Records provided ->
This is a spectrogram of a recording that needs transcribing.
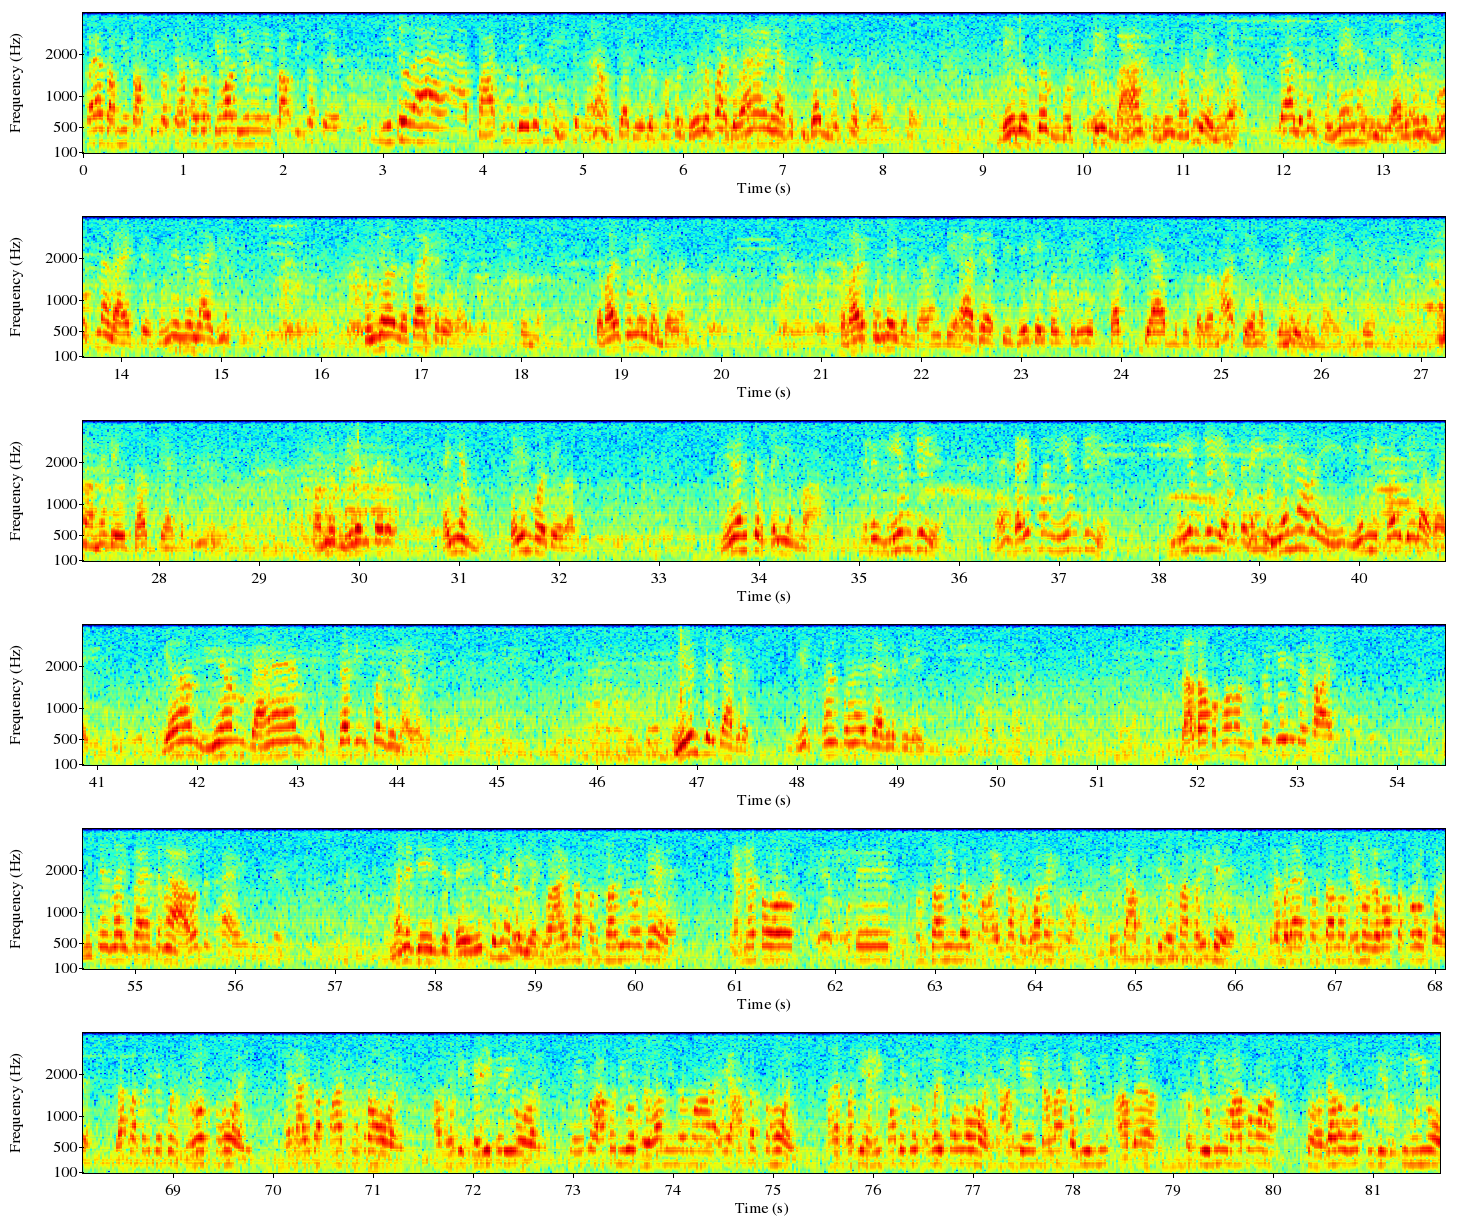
મોટી મહાન પુણ્ય બાંધી હોય ને, તો આ લોકો પુણ્ય નથી. આ લોકો મોક્ષ ના લાયક છે, પુણ્ય ને લાયક નથી. પુણ્ય વેપાર કર્યો હોય, પુણ્ય. તમારે પુણ્ય બંધાવાનું તમારે પુણ્ય બંધાવાની દેહાભ્યાસ જે કઈ પણ તપ, ત્યાગ બધું કરવામાં આવશે, એને પુણ્ય બંધાય. અને અમે તો એવું તપ ત્યાગ કશું અમે નિરંતર સંયમ સંયમમાં દેવાનું. નિરંતર સંયમમાં. એટલે નિયમ જોઈએ. દરેકમાં નિયમ જોઈએ. નિયમ જોઈએ નિયમ ના હોય. નિયમની પર ગયેલા હોય. યમ નિયમ પ્રાણાયામ બધાથી ઉપર ગયેલા હોય. નિરંતર જાગૃત. એક ક્ષણ પણ જાગૃતિ રહી. દાદા ભગવાન નો નિશ્ચય કેવી રીતે થાય? નિશ્ચય મારી પાસે તમે આવો તો થાય. મને જે રીતે થયું એ તમને કરી આપો. સંસારીઓ છે એમને તો એ પોતે સંસારની અંદર આવી રીતના ભગવાને જે રીતે આ સૃષ્ટિ રચના કરી છે એને બધા સંસારનો દેહનો વ્યવહાર તો કરવો પડે. દાખલા તરીકે કોઈ ગ્રસ્ત હોય એના રીતના પાંચ છોકરા હોય આ મોટી પેઢી કરી હોય તો એ તો આખો દિવસ વ્યવહારની અંદરમાં એ આસક્ત હોય અને પછી એની પાસે એટલો સમય પણ ન હોય. કારણ કે પહેલા કળિયુગની સતયુગની વાતોમાં તો હજારો વર્ષ સુધી ઋષિ મુનિઓ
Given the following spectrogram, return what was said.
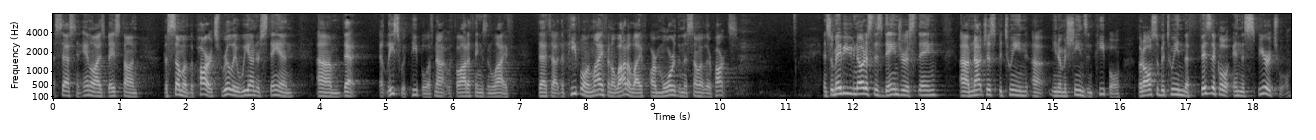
assessed and analyzed based on the sum of the parts, really we understand um, that, at least with people, if not with a lot of things in life, that uh, the people in life and a lot of life are more than the sum of their parts. And so maybe you've noticed this dangerous thing, um, not just between uh, you know, machines and people, but also between the physical and the spiritual,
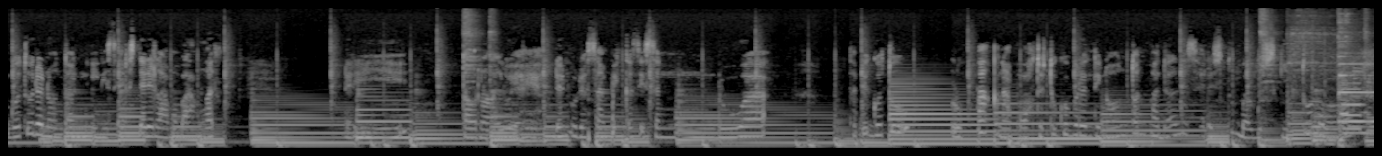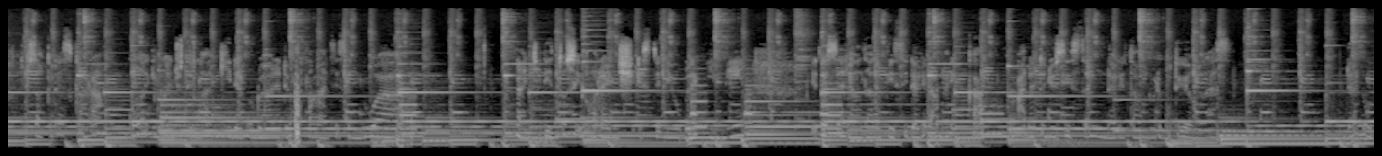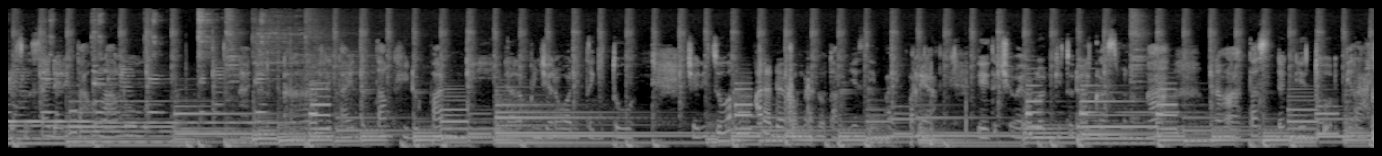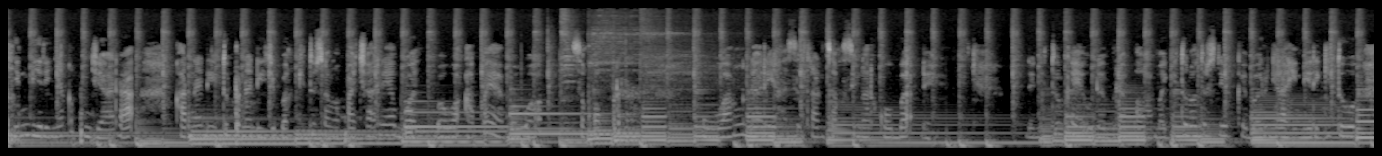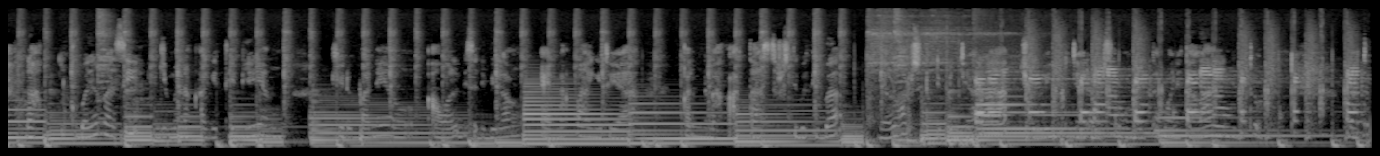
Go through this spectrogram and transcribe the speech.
gue tuh udah nonton ini series dari lama banget. Dari tahun lalu ya ya. Dan udah sampai ke season 2 tapi gue tuh lupa kenapa waktu itu gue berhenti nonton padahal ini series tuh bagus gitu ada kan ada pemeran utamanya si Piper ya. Dia itu cewek blonde gitu dari kelas menengah menengah atas dan dia itu nyerahin dirinya ke penjara karena dia itu pernah dijebak gitu sama pacarnya.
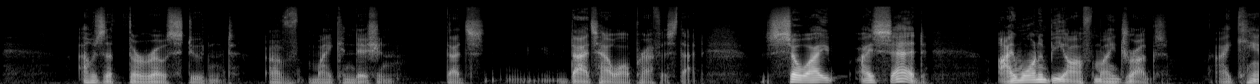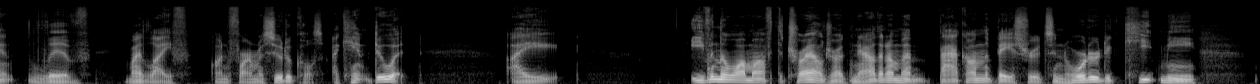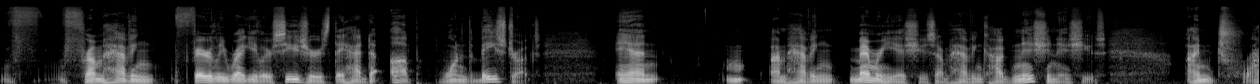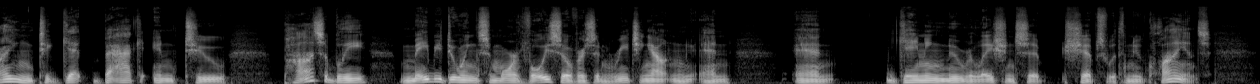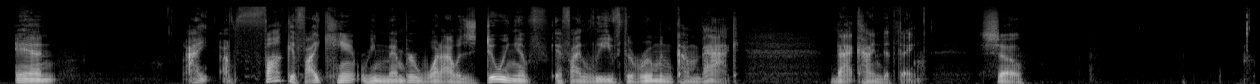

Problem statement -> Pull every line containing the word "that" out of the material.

Result of the exercise ->
This is a spectrogram of a recording that needs transcribing.
assessed and analyzed based on the sum of the parts, really we understand um, that, at least with people, if not with a lot of things in life, that uh, the people in life and a lot of life are more than the sum of their parts. And so maybe you've noticed this dangerous thing, um, not just between uh, you know, machines and people, but also between the physical and the spiritual,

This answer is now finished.